Vol. 32, No. 3, Fall 2008
The cover story, entitled “A Better Deal,” begins with an essay by RAND President James A. Thomson and contains 12 subsequent essays that offer suggestions for the new U.S. President. The 12 essays discuss military interventions, counterterrorism, Afghanistan, Pakistan, Iraq, Iran, Turkey, nuclear proliferation, the economy, energy, education, and health care policymaking. A feature story on education and health in China and India points to lessons that the countries could learn from each other and that other developing countries could learn from both. Other stories describe the legacy of microsimulation models associated with the RAND Health Insurance Experiment, the risks of relaxing the U.S. Postal Service's mailbox monopoly, the rewards of better environmental management during U.S. Army deployments, and the variable effects of political reform in the Arab world.
- Copyright: RAND Corporation
- Availability: Web-Only
- Pages: 32
- Document Number: CP-22 (12/08)
- Year: 2008
- Series: Corporate Publications
This report is part of the RAND Corporation corporate publication series. Corporate publications are program or department brochures, newsletters, pamphlets, and miscellaneous information about the RAND Corporation or RAND's business units. Some corporate publications are published in the AR series as Annual Reports or as Administrative Reports. Administrative Reports are often required by the client or sponsor and provide a status report on work resulting from a contract.
Permission is given to duplicate this electronic document for personal use only, as long as it is unaltered and complete. Copies may not be duplicated for commercial purposes. Unauthorized posting of RAND PDFs to a non-RAND Web site is prohibited. RAND PDFs are protected under copyright law. For information on reprint and linking permissions, please visit the RAND Permissions page.

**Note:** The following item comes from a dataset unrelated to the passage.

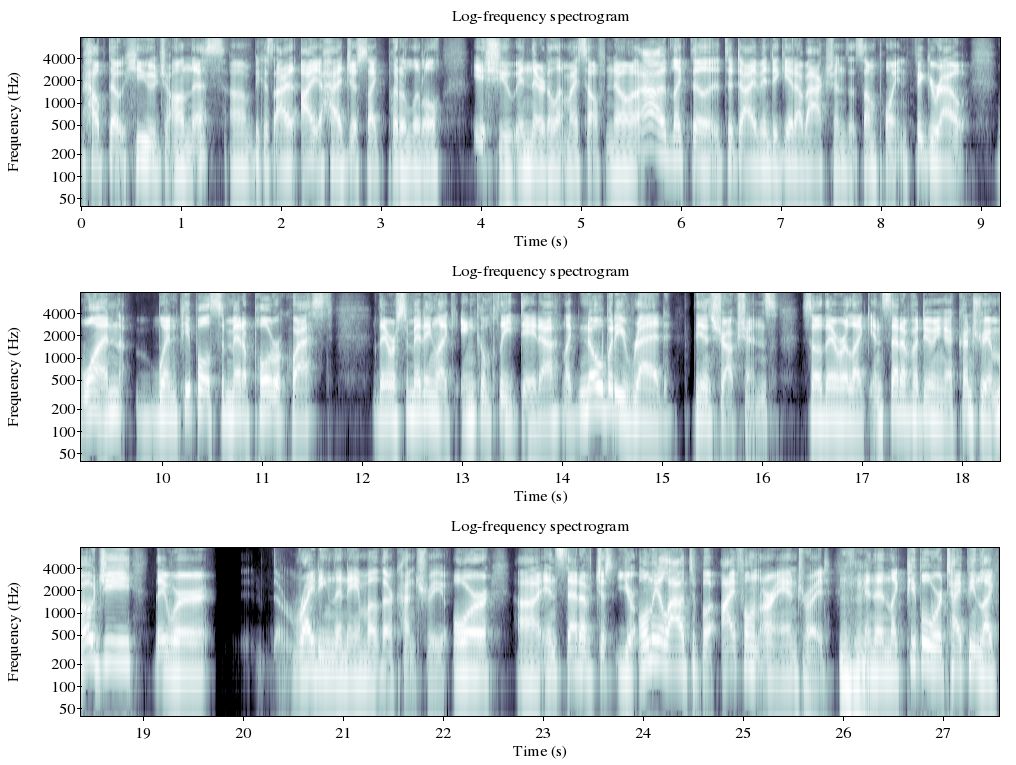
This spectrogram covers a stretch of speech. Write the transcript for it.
Helped out huge on this um, because I I had just like put a little issue in there to let myself know "Ah, I'd like to to dive into GitHub Actions at some point and figure out one when people submit a pull request they were submitting like incomplete data. Like nobody read the instructions. So they were like, instead of doing a country emoji, they were writing the name of their country. Or uh, instead of just, you're only allowed to put iPhone or Android. Mhm. And then like people were typing like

The RAND Corporation is a nonprofit institution that helps improve policy and decisionmaking through research and analysis. RAND's publications do not necessarily reflect the opinions of its research clients and sponsors.